What you have to do
In the data below, the answer is the run of lines from the line containing "Mel spectrogram of a recording." through the line containing "Mel spectrogram, 38.5", both included; print it exactly and nothing else.

Data excerpts
►

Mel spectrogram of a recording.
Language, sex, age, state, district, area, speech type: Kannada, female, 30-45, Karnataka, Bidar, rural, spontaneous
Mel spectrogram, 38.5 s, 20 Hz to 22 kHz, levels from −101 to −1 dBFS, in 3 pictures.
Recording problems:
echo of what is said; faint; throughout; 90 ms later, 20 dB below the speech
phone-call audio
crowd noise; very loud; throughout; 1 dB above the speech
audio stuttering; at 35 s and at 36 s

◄
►

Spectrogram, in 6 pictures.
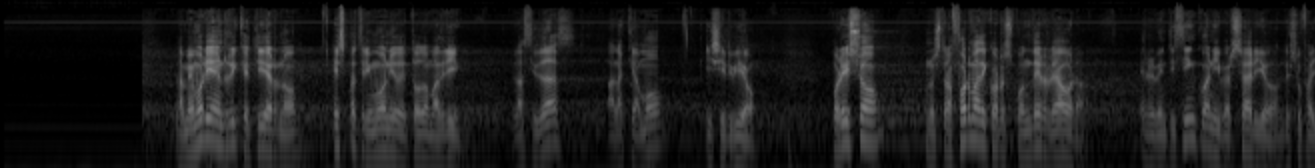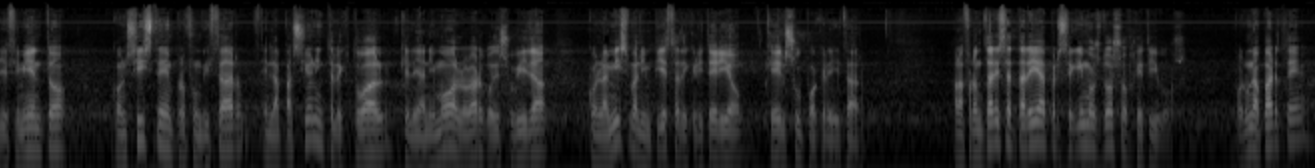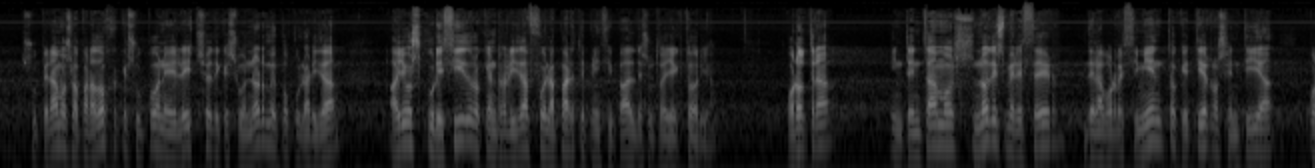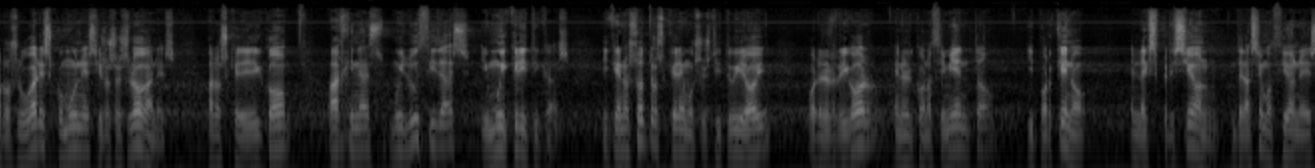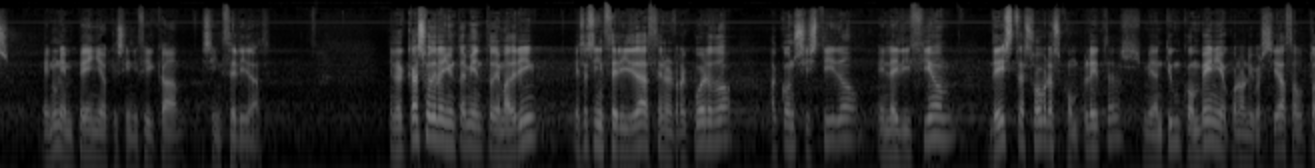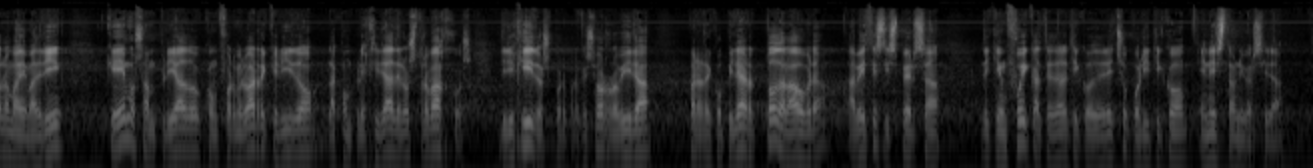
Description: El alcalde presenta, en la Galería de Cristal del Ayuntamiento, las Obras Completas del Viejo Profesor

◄

Answer to this exercise
Mel spectrogram of a recording.
Language, sex, age, state, district, area, speech type: Kannada, female, 30-45, Karnataka, Bidar, rural, spontaneous
Mel spectrogram, 38.5 s, 20 Hz to 22 kHz, levels from −101 to −1 dBFS, in 3 pictures.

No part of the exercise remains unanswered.